VALUES provides a way to generate a “constant table”
that can be used in a query without having to actually create and populate
a table on-disk. The syntax is
expression[, ...] ) [, ...]
Each parenthesized list of expressions generates a row in the table.
The lists must all have the same number of elements (i.e., the number
of columns in the table), and corresponding entries in each list must
have compatible data types. The actual data type assigned to each column
of the result is determined using the same rules as for
(see Section 10.5).
As an example:
VALUES (1, 'one'), (2, 'two'), (3, 'three');
will return a table of two columns and three rows. It's effectively equivalent to:
SELECT 1 AS column1, 'one' AS column2 UNION ALL SELECT 2, 'two' UNION ALL SELECT 3, 'three';

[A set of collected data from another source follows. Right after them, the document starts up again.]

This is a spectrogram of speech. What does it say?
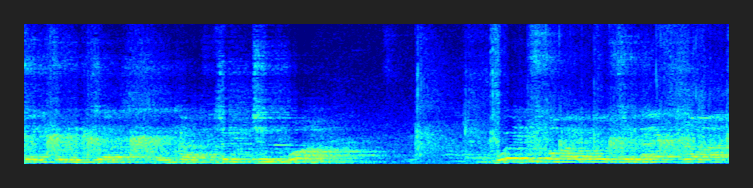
say to themselves, and count two, two, one. Which Floyd goes to the.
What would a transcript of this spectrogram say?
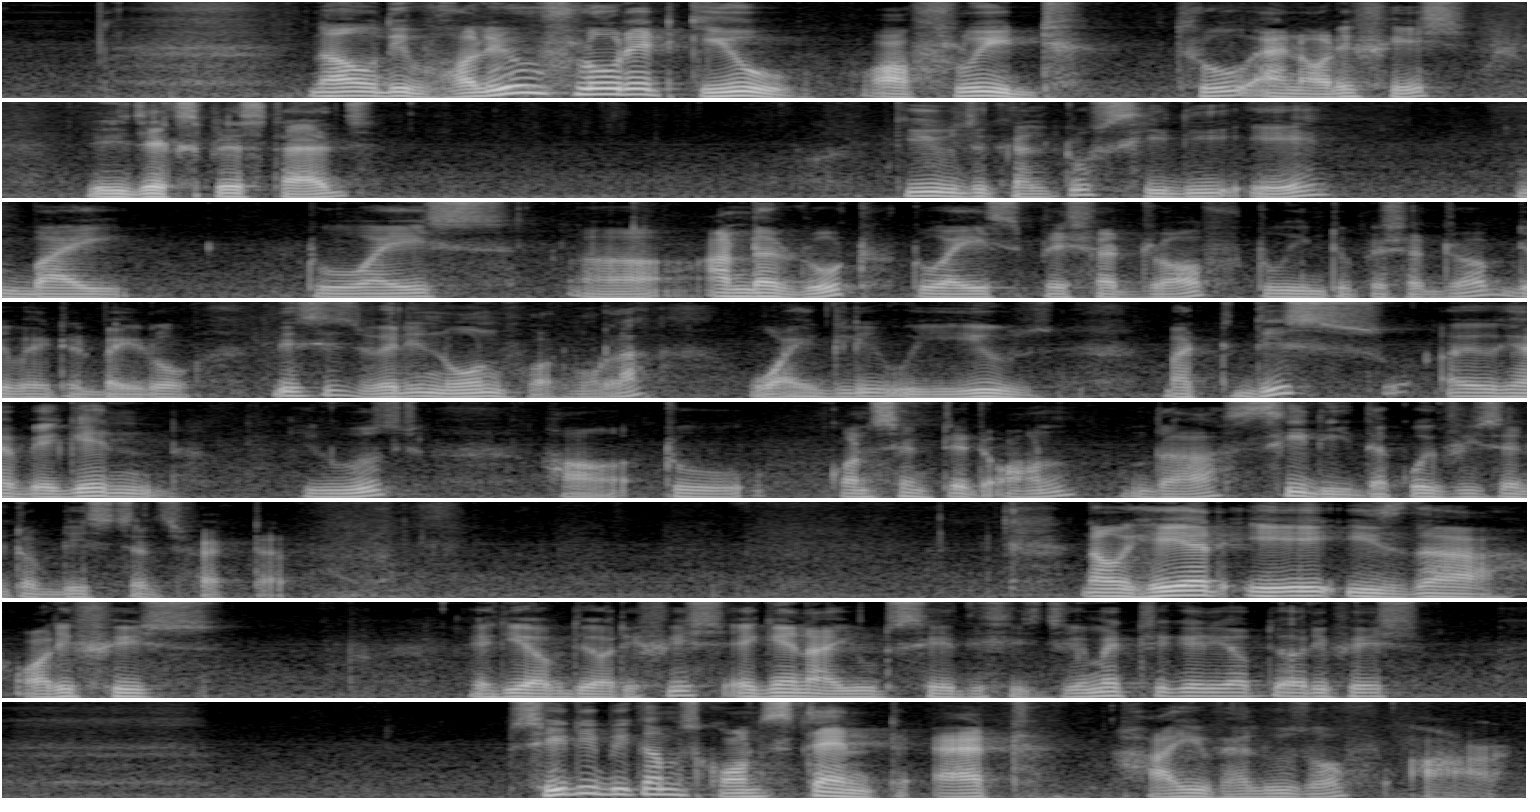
Now, the volume flow rate Q of fluid through an orifice is expressed as Q is equal to C D A by twice uh, under root twice pressure drop 2 into pressure drop divided by rho. This is very known formula widely we use, but this I have again used uh, to concentrate on the CD the coefficient of discharge factor. Now, here A is the orifice area of the orifice again I would say this is geometric area of the orifice. CD becomes constant at high values of R.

By default, PostgreSQL assigns the names
column2, etc. to the columns of a
VALUES table. The column names are not specified by the
SQL standard and different database systems do it differently, so

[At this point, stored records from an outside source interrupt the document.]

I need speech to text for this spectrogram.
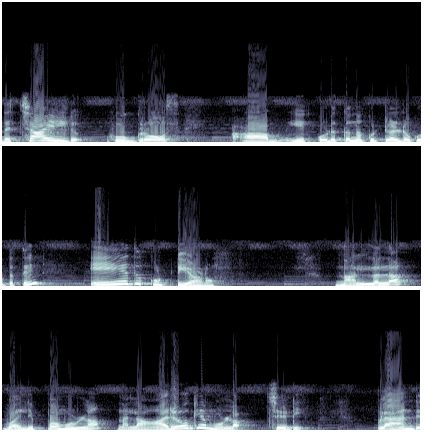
The child who grows ഈ കൊടുക്കുന്ന കുട്ടികളുടെ കൂട്ടത്തിൽ ഏത് കുട്ടിയാണോ? നല്ല വലിപ്പമുള്ള നല്ല ആരോഗ്യമുള്ള ചെടി. പ്ലാന്റ്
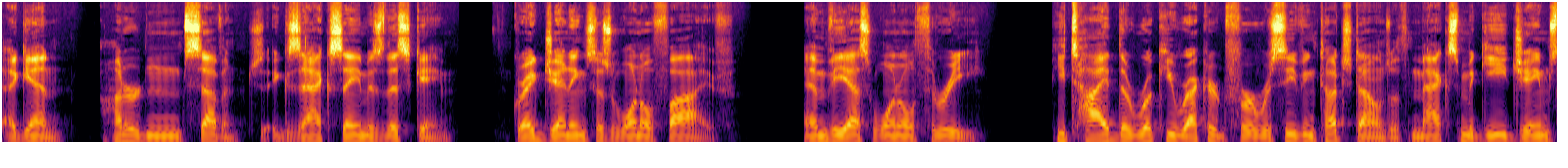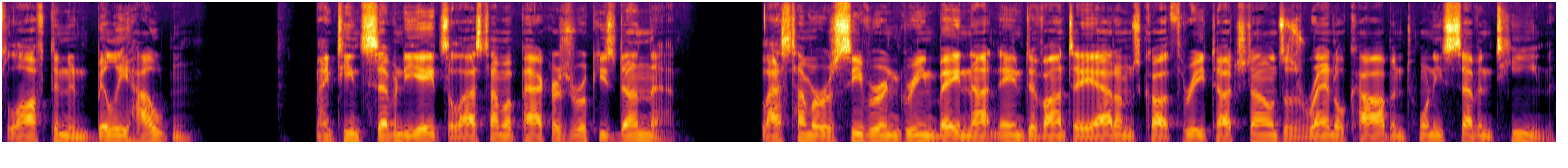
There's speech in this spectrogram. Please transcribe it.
again, 107, exact same as this game. Greg Jennings is 105. MVS 103. He tied the rookie record for receiving touchdowns with Max McGee, James Lofton, and Billy Howton. 1978 is the last time a Packers rookie's done that. Last time a receiver in Green Bay not named Davante Adams caught three touchdowns was Randall Cobb in 2017.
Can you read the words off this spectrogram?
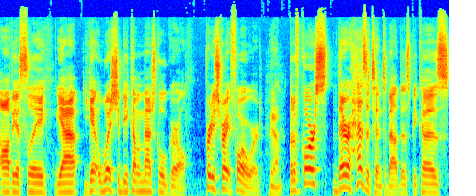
obviously, yeah, you get a wish, you become a magical girl. Pretty straightforward. Yeah. But of course, they're hesitant about this because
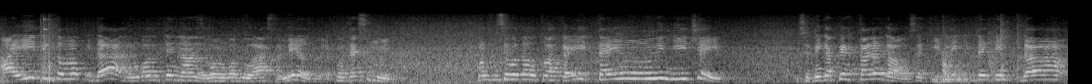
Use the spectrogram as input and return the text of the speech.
Aí tem que tomar cuidado, igual determinadas igual do Astra mesmo, acontece muito. Quando você rodar o torque aí, tem um limite aí. Você tem que apertar legal. Isso aqui tem que, tem, tem que dar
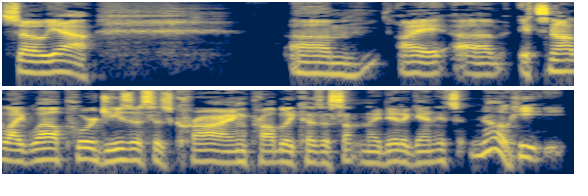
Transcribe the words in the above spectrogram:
So yeah, um, I, um, it's not like, well, poor Jesus is crying probably because of something I did again. It's no, he,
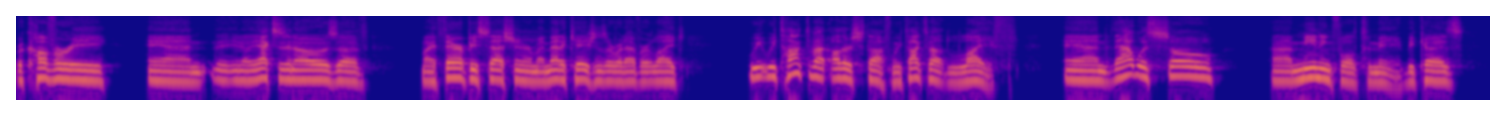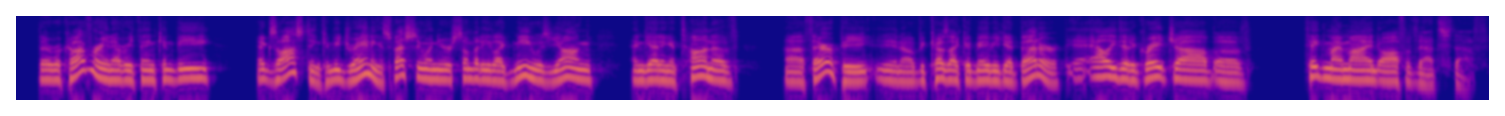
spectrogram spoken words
recovery and you know the X's and O's of my therapy session or my medications or whatever. Like we we talked about other stuff. We talked about life, and that was so uh, meaningful to me because the recovery and everything can be exhausting, can be draining, especially when you're somebody like me who was young and getting a ton of uh, therapy, you know, because I could maybe get better. Allie did a great job of taking my mind off of that stuff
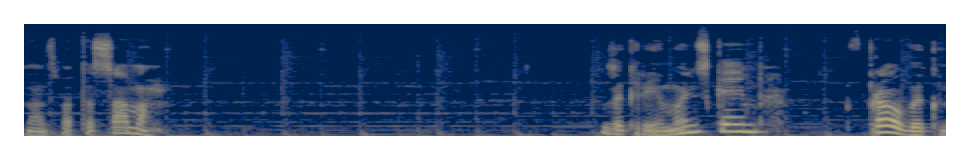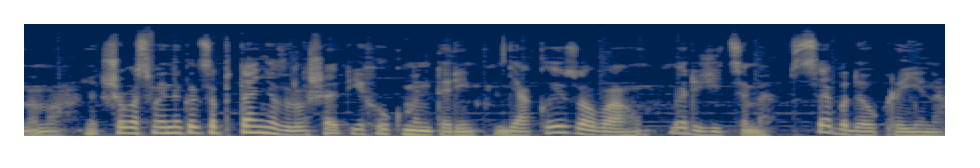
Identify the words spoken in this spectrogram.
Назва та сама. Закриємо Inkscape. Вправо виконано. Якщо у вас виникли запитання, залишайте їх у коментарі. Дякую за увагу. Бережіть себе. Все буде Україна!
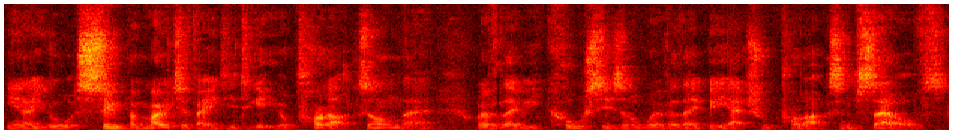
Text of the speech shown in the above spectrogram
you know, you're super motivated to get your products on there, whether they be courses or whether they be actual products themselves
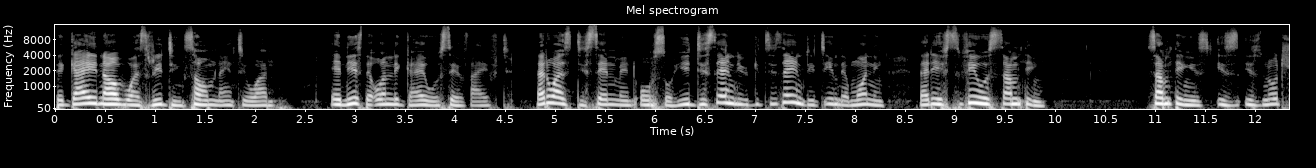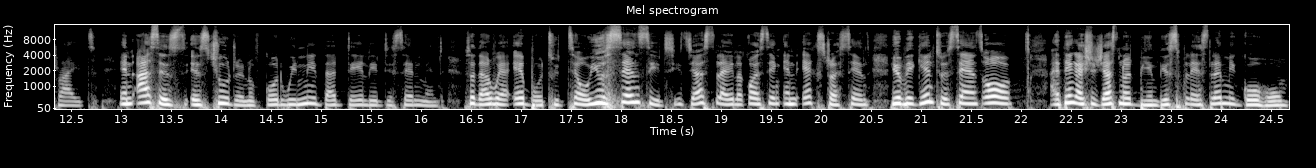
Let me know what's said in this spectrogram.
the guy now was reading Psalm 91. And he's the only guy who survived. That was discernment also. He discerned, he discerned it in the morning that he feels something something is, is, is not right. And us as, as children of God, we need that daily discernment so that we are able to tell. You sense it. It's just like, like I was saying, an extra sense. You begin to sense, oh, I think I should just not be in this place. Let me go home.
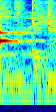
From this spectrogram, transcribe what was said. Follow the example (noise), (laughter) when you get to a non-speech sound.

it's usually better to override the default names with a table alias
list, like this:
=> SELECT * FROM (VALUES (1, 'one'), (2, 'two'), (3, 'three')) AS t (num,letter); num | letter -----+-------- 1 | one 2 | two 3 | three (3 rows)
VALUES followed by expression lists is
treated as equivalent to:
and can appear anywhere a
SELECT can. For example, you can
use it as part of a
UNION, or attach a
OFFSET) to it.
is most commonly used as the data source in an
and next most commonly as a subquery.
For more information see VALUES.